So what better way to spend an evening in our 24 hours in Philadelphia than by taking a self-guided beer tour of three of the city’s finest bars? And that’s my cue for…
The approximately top 5: Philadelphia beer edition
1) Molly Malloy’s
Our first stop iss in the legendary Reading Terminal Market. (Pronounce it Redding, like Otis.) We are going to Molly Malloy’s in the market because they serve beer in go-cups. This was important because that way we could sip our beers as we wandered around the market admiring Amish pickles, discussing scrapple, and wishing we could be having Bassett’s ice cream along with our beer. (OK, maybe that last one was just me. Drinking makes me hungry.)
2) good dog bar
Good Dog is an adorable bar with pictures of cute little doggies everywhere. As a single lady, I’m a proud cat lover, but I can still appreciate our cuddly canine companions. But now I will ruin the effect by explaining that one wall only had pictures of dogs who have recently gone to the great shoe closet in the sky. That’s crazy! How can people expect to drink comfortably with a bunch of dead dogs looking at them?
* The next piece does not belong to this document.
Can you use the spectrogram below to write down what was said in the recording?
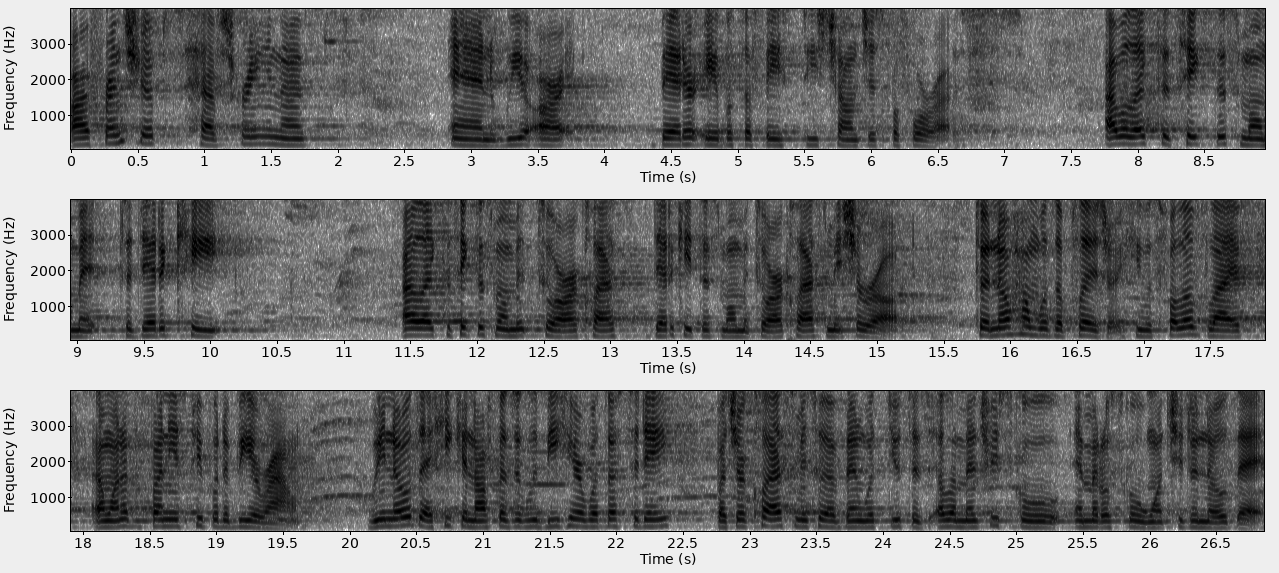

My IPA is from a Pennsylvania brewery founded by two brothers with the last name Trogner. They call their company Troegs– I guess to make it sound more Belgian. I don’t think it’s really that often in human history that people have wanted to pass as Belgian. But they are tops when it comes to hops! This beer was a good choice on a hot day because of the refreshing citrus notes. At least I think there were citrus notes in it. I was a bit distracted by the dead dogs.
3) The foodery
Since we are easing up on our fourth beer of the night, it is time to grab a snack with it. Let’s stop at The Foodery for some high carb treats like fries with spicy ketchup…
and bread with spinach dip.
For my beer, I went entirely based on the name for the Evil Genius Beer Company’s “You’re Killin’ Me Smalls” raspberry beer. Like the citrus beer I had enjoyed at Good Dog, it was perfect for a hot evening. Also this time there were no pictures of dead dogs to bother me.
4) The Dandelion
After one plate of French fries, one plate of bread and spinach dip, and four beers, you’ll be ready for your dinner. I suggest you take yourself to The Dandelion, which is the gastropub across the street from our last stop. (I think gastropub is just a polite way of saying “a good English restaurant”.)
For some reason I decided that spicy tandoori chicken with basmati rice would sooth my beer-soaked stomach. I’m not sure it’s the best choice for drunk food because of the heat. On the other hand, the strong flavors did help me not fall asleep at the dinner table, which was definitely welcome since I was dining alone. And what’s more British than a nice curry?
Did I save room for dessert? I would never fail you like that, Internet Stranger. I “forced” myself to eat a Bakewell tart. This is an English dessert made with jam, frangipane, and almonds. It tasted just the way I imagine Mary Berry’s Bakewell tart tastes.
That’s a Perfect 24 Hours in Philadelphia!
What would you do with 24 hours in Philadelphia? Why are fancy olive oil shops so popular? And could you drink with dead dogs looking at you? Please leave your thoughts below!
Note: If you want to know how I put my travel itineraries together, just click here. Keep in mind that while each article is about how to spend 24 hours in a place, that doesn’t mean you should ONLY spend 24 hours in Philadelphia. If you have another 24 hours in Philadelphia, add this itinerary!